= Brief =
Please, without any pictures, set down exactly the part of the listing below that opens with the line containing "Mel spectrograms of 2" and closes with the line containing "The spectrogram comes".
------ Entries supplied ------
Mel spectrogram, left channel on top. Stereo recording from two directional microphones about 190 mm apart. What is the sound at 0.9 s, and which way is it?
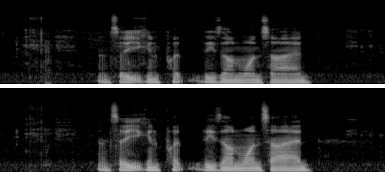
Speech, 40° right (ahead or behind).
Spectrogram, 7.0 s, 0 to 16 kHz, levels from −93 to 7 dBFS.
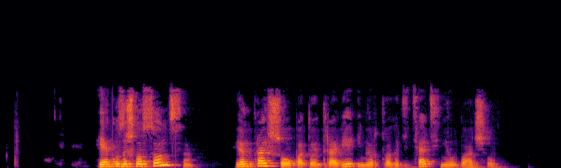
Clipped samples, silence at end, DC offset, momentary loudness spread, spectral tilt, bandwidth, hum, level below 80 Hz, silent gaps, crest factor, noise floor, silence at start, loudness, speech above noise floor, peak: under 0.1%; 0.8 s; under 0.1%; 15 LU; -5 dB/octave; 8 kHz; none; -60 dBFS; none; 16 dB; -81 dBFS; 1.25 s; -16 LUFS; 65 dB; -2 dBFS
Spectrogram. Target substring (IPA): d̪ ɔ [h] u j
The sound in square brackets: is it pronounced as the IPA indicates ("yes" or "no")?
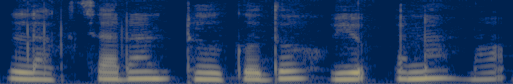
yes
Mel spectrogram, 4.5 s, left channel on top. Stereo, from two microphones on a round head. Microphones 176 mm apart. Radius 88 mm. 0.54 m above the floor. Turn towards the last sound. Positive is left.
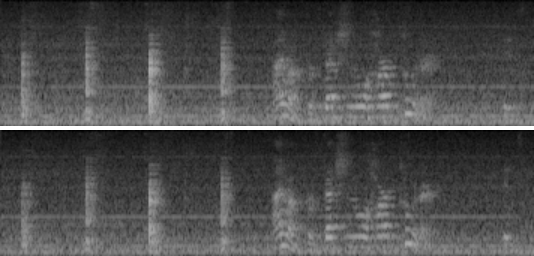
turn(degrees=-35)  # may be behind; listen again after turning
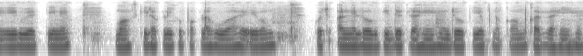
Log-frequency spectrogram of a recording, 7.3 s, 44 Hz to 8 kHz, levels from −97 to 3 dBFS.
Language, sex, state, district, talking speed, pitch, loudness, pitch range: Hindi, male, Bihar, Purnia, 205 wpm, 115 Hz, -40 LUFS, 110-115 Hz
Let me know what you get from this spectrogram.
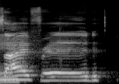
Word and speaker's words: Seyfried: Amanda Seyfried. – Seyfried. – I just learned how to pronounce her name. – Seyfried.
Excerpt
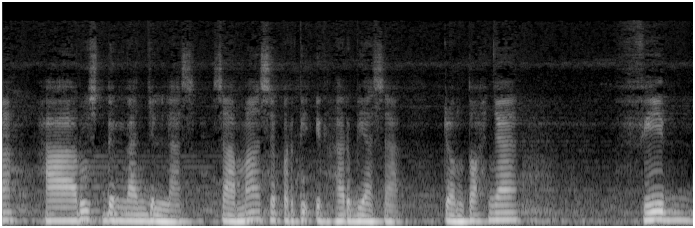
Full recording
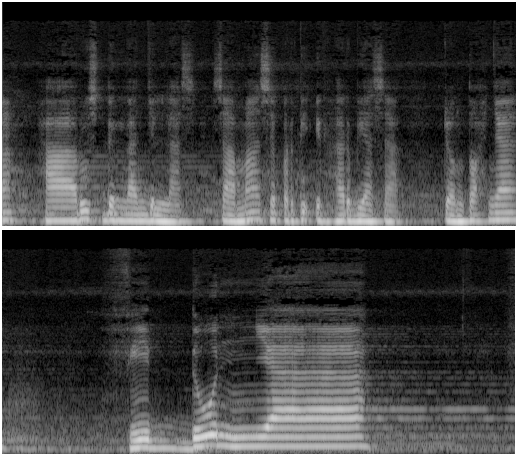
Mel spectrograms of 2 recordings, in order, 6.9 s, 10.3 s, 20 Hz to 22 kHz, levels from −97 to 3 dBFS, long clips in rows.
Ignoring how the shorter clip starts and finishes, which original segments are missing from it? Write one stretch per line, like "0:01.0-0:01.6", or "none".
none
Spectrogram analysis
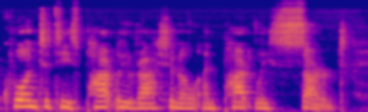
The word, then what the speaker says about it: surd: So that first dates from 1551, talking about quantities partly rational and partly surd. There it's spelled S-U-R-D-E, but that makes the same sound.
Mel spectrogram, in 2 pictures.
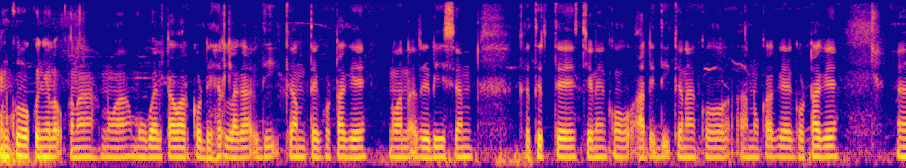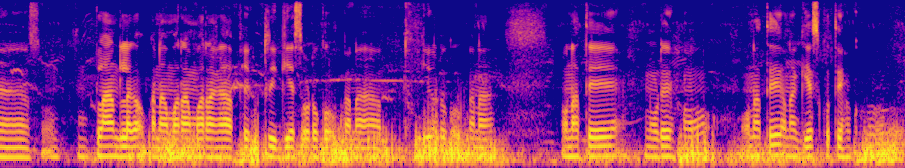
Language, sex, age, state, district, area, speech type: Santali, male, 30-45, Jharkhand, Bokaro, rural, spontaneous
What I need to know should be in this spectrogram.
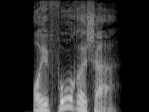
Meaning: inflection of euphorisch: 1. strong/mixed nominative masculine singular 2. strong genitive/dative feminine singular 3. strong genitive plural
- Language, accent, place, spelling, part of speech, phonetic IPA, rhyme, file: German, Germany, Berlin, euphorischer, adjective, [ɔɪ̯ˈfoːʁɪʃɐ], -oːʁɪʃɐ, De-euphorischer.ogg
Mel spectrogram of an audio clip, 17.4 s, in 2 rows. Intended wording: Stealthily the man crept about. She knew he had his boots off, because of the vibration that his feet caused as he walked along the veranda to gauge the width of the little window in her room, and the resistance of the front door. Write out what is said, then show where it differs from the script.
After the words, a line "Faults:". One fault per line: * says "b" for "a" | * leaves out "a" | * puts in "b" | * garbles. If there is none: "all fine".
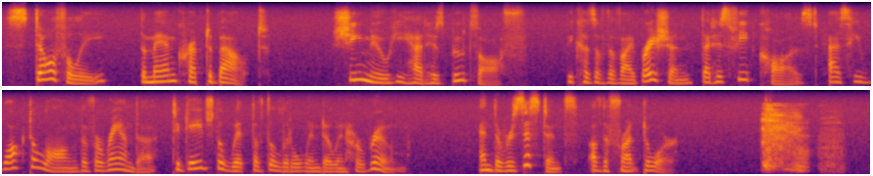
Stealthily the man crept about. She knew he had his boots off, because of the vibration that his feet caused as he walked along the veranda to gauge the width of the little window in her room, and the resistance of the front door.
Faults:
all fine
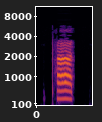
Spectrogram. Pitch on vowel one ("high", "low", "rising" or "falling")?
falling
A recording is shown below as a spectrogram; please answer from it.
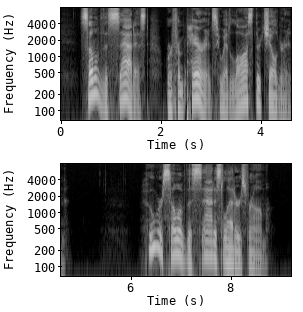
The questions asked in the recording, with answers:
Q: Who were some of the saddest letters from?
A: Some of the saddest letters were from parents who had lost their children.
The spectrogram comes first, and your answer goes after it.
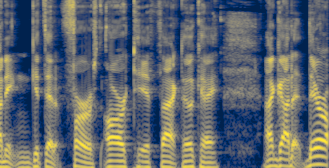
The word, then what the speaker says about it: RTFKT: bought in december and whose name is pronounced artifact okay i didn't get that at first artifact okay i got it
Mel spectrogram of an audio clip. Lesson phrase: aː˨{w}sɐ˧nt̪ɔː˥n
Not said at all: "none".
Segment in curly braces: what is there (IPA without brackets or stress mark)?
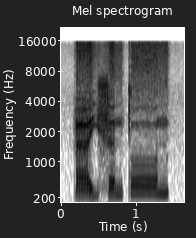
j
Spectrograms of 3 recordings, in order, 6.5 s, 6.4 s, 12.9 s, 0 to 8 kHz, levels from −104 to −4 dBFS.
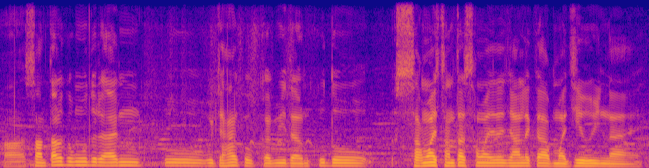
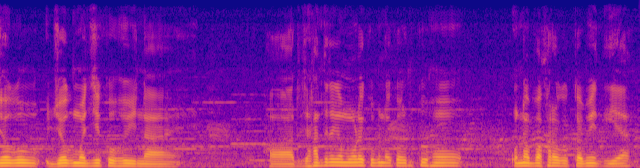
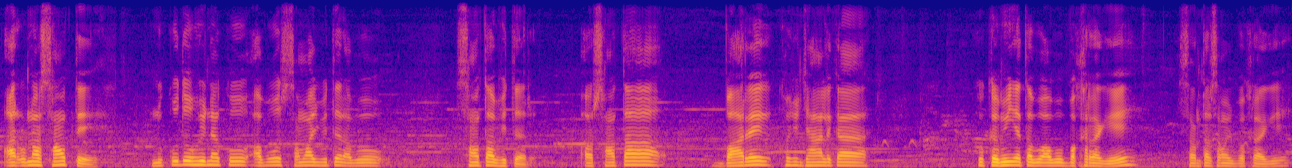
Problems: constant background noise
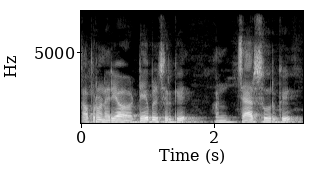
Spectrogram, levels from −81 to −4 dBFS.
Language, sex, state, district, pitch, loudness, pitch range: Tamil, male, Tamil Nadu, Nilgiris, 130 Hz, -17 LUFS, 115-135 Hz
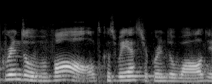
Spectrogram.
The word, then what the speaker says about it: Grindelwald: I was wondering what you guys thought about Grindelwald. – Mm-hmm. – And noticed that like the W is pronounced V as in German pronunciation.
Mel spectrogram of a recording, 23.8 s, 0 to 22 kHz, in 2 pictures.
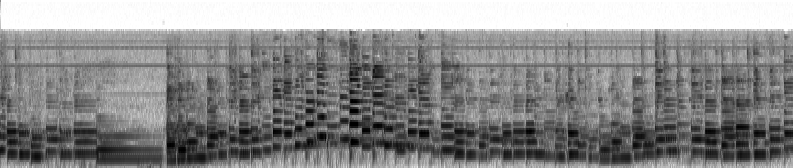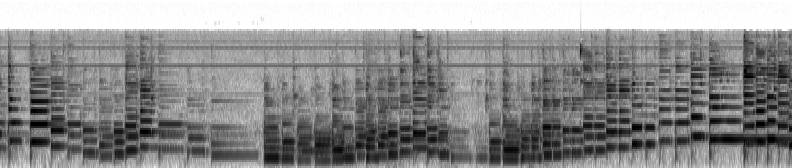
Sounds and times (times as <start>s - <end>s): Strum: 0.0s - 23.7s.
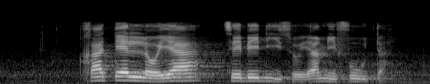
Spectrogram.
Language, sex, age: Southern Sotho, male, 18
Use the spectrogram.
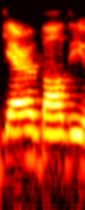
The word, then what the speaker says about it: Garibaldi: just had the grand opening on halloween in garibaldi oregon is that how you say it yes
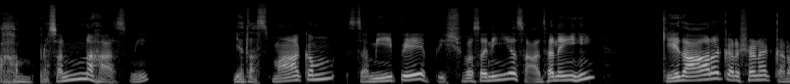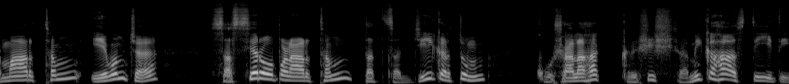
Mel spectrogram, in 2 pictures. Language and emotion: Sanskrit, happy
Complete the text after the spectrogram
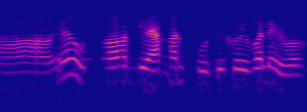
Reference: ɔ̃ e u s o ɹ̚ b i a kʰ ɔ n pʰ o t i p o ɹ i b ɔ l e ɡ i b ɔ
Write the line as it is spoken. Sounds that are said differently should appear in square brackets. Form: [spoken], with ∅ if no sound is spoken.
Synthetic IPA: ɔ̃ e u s [ɔ] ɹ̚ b i a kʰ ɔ n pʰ [u] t i [k] o ɹ i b ɔ l [a] ɡ i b ɔ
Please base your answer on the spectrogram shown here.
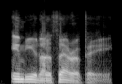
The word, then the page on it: Immunotherapy: British English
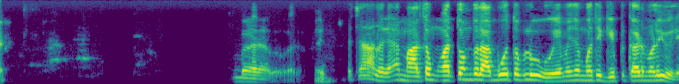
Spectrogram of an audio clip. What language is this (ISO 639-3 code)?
guj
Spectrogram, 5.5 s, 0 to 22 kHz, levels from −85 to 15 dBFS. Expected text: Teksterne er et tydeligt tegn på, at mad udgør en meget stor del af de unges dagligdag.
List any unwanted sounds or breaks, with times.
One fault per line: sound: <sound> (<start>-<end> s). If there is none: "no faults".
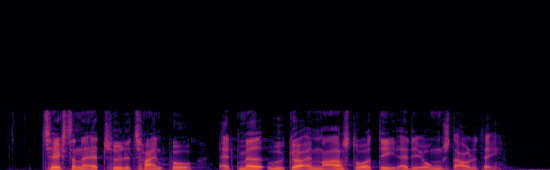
no faults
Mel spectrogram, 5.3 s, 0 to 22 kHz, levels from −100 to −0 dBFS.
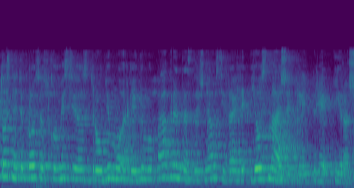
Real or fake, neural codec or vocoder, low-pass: real; none; 7.2 kHz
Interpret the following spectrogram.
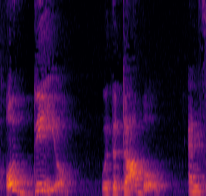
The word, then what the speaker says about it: Oddio: Even because you have to consider that in Italian we have another word that is spelled O, double D, I, O, Oddio, which comes from exactly this sentence, Oddio, but it is another word.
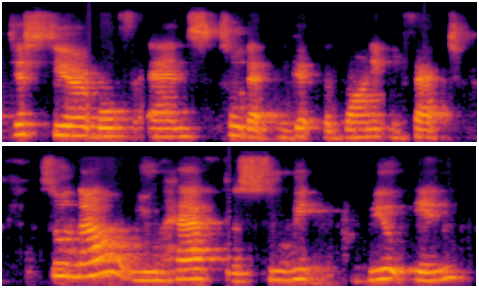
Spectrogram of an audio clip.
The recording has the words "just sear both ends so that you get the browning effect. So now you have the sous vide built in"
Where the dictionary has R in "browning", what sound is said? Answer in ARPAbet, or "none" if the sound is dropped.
none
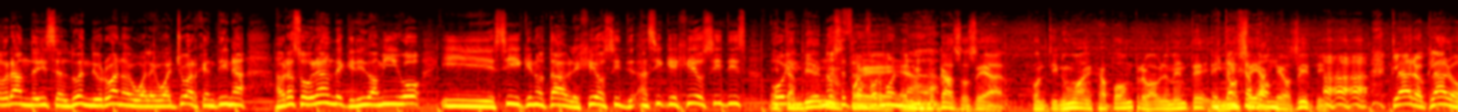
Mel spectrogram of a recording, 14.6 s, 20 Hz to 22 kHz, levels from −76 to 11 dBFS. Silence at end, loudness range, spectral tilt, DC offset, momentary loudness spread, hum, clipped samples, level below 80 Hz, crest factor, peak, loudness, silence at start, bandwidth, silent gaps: 0 s; 1 LU; -5.5 dB/octave; under 0.1%; 5 LU; none; under 0.1%; -36 dBFS; 12 dB; -2 dBFS; -13 LUFS; 0 s; 16 kHz; none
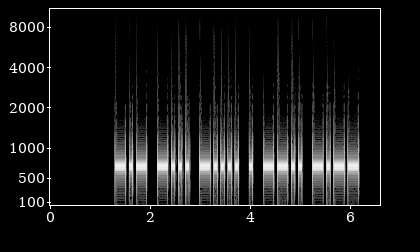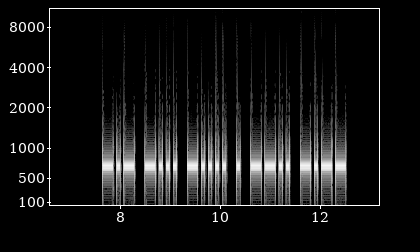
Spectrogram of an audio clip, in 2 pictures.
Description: Morse code, heard as a keyed tone, about 17 wpm, 700 Hz. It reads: KB6EZY KB6EZY
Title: USA Call Signs - 6 Characters - Repeated 3x - 17wpm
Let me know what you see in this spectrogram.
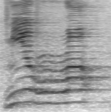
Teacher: nun mati ketemu ro. Jangan sampai kita didengungkan.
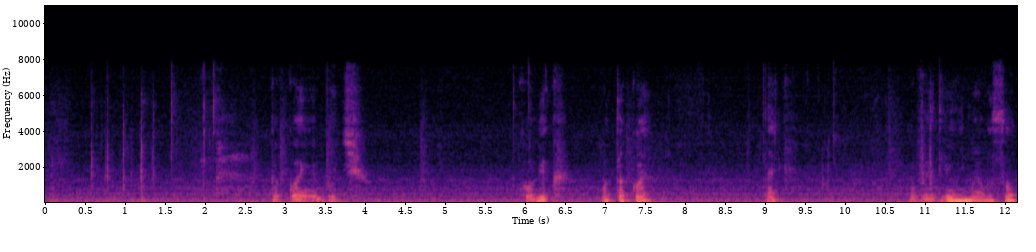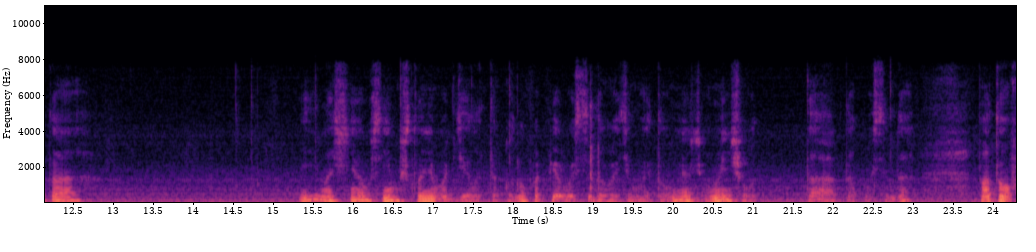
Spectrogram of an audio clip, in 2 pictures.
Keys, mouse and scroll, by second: 1.1 shift+a, 8.9-10.9 middle drag, 10.9 g, 15.5 scroll up 1, 15.5-18.9 middle drag, 18.9 s.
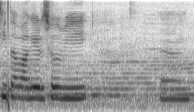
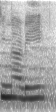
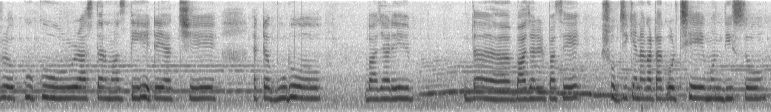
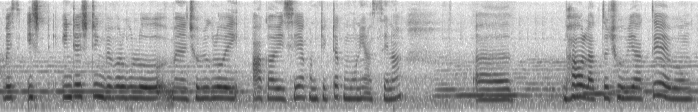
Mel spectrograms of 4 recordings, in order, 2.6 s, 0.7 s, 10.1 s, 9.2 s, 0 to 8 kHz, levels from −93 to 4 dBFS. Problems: constant background noise, background conversations at intervals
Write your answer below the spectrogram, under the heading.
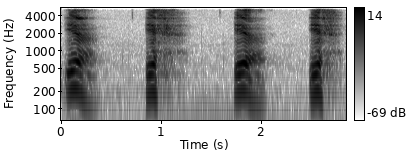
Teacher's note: وهو وسط الحلق بين الأقصى والأدنى، وهذا المخرج يخرج منه حرفان العين والحاء على هذا الترتيب، تقول إع إح إع إح، تجد أن الحاء بعد العين.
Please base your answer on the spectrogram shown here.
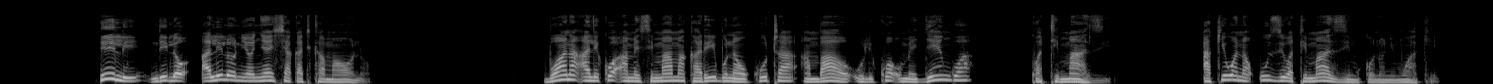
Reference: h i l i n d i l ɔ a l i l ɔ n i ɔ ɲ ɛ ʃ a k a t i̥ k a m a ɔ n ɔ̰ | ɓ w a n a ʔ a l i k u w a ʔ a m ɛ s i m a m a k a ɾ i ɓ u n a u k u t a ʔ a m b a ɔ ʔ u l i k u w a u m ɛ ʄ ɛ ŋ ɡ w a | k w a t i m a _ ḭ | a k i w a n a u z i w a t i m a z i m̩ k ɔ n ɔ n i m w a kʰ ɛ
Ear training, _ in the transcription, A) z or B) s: A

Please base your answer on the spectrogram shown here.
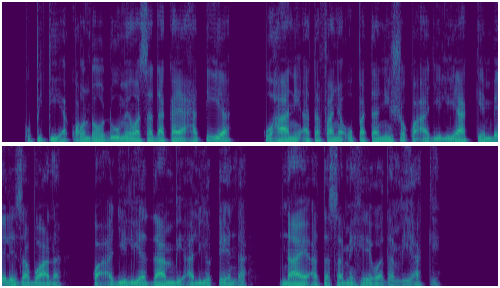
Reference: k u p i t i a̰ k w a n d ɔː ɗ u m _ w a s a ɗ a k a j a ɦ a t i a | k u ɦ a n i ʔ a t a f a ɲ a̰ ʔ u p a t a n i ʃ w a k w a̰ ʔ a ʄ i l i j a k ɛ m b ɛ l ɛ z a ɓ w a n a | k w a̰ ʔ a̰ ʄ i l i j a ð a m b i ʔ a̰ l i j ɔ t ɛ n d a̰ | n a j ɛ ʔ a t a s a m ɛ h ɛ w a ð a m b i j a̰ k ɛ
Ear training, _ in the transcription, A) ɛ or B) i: A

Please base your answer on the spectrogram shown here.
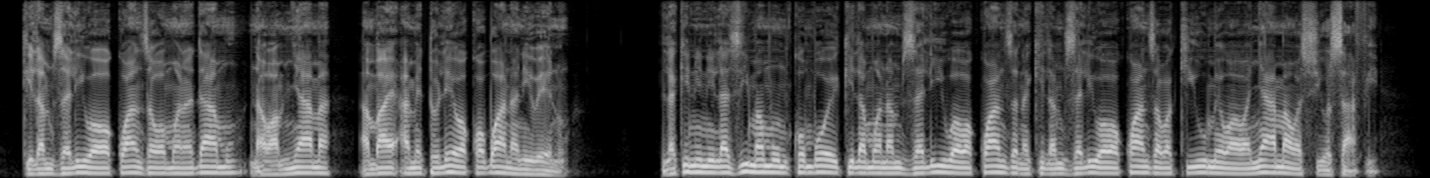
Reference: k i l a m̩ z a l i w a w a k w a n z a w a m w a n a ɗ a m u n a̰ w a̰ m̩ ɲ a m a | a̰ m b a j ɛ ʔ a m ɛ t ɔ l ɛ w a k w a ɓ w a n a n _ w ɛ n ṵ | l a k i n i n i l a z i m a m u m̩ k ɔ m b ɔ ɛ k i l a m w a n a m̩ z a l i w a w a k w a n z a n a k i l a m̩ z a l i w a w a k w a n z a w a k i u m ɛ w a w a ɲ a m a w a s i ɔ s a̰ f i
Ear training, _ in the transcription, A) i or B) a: A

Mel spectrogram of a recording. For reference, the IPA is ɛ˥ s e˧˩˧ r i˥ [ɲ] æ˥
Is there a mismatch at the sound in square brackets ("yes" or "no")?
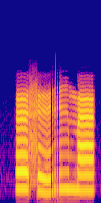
yes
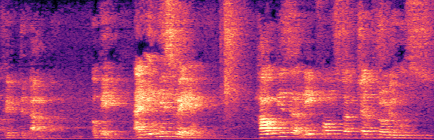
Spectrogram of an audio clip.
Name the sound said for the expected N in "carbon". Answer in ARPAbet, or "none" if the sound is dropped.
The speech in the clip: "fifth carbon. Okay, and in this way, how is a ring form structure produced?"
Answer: none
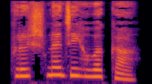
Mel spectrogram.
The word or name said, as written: ಕೃಷ್ಣಜಿಹ್ವಕ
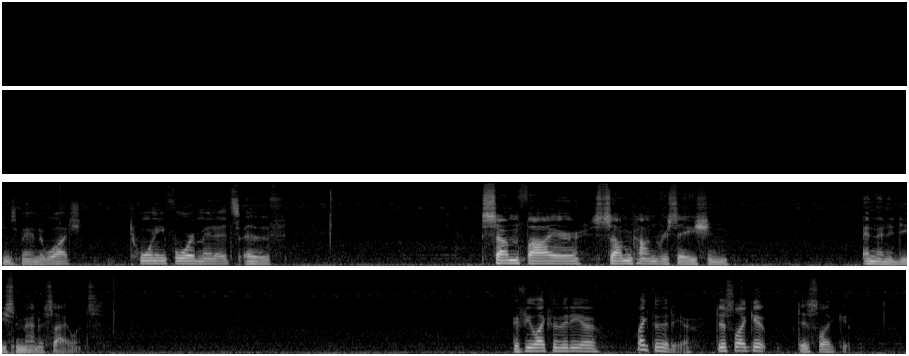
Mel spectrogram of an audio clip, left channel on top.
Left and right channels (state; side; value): silent; left; 54 dB below the other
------
= Your response =
Mel spectrograms of 2 recordings, in order, 6.9 s, 10.3 s, 20 Hz to 22 kHz, levels from −97 to 3 dBFS, long clips in rows.
Ignoring how the shorter clip starts and finishes, which original segments are missing from it? Write one stretch per line, like "0:01.0-0:01.6", or "none".
none
Spectrogram analysis
The word, then what the speaker says about it: surd: So that first dates from 1551, talking about quantities partly rational and partly surd. There it's spelled S-U-R-D-E, but that makes the same sound.
Mel spectrogram, in 2 pictures.
Language, sex, age, state, district, area, speech type: Santali, male, 30-45, Jharkhand, Bokaro, rural, spontaneous
What I need to know should be in this spectrogram.
Meaning: inflection of euphorisch: 1. strong/mixed nominative masculine singular 2. strong genitive/dative feminine singular 3. strong genitive plural
- Language, accent, place, spelling, part of speech, phonetic IPA, rhyme, file: German, Germany, Berlin, euphorischer, adjective, [ɔɪ̯ˈfoːʁɪʃɐ], -oːʁɪʃɐ, De-euphorischer.ogg
Mel spectrogram of an audio clip, 17.4 s, in 2 rows. Intended wording: Stealthily the man crept about. She knew he had his boots off, because of the vibration that his feet caused as he walked along the veranda to gauge the width of the little window in her room, and the resistance of the front door. Write out what is said, then show where it differs from the script.
After the words, a line "Faults:". One fault per line: * says "b" for "a" | * leaves out "a" | * puts in "b" | * garbles. If there is none: "all fine".
Stealthily the man crept about. She knew he had his boots off, because of the vibration that his feet caused as he walked along the veranda to gauge the width of the little window in her room, and the resistance of the front door.
Faults:
all fine
Spectrogram. Pitch on vowel one ("high", "low", "rising" or "falling")?
falling
A recording is shown below as a spectrogram; please answer from it.
The questions asked in the recording, with answers:
Q: Who were some of the saddest letters from?
A: Some of the saddest letters were from parents who had lost their children.
The spectrogram comes first, and your answer goes after it.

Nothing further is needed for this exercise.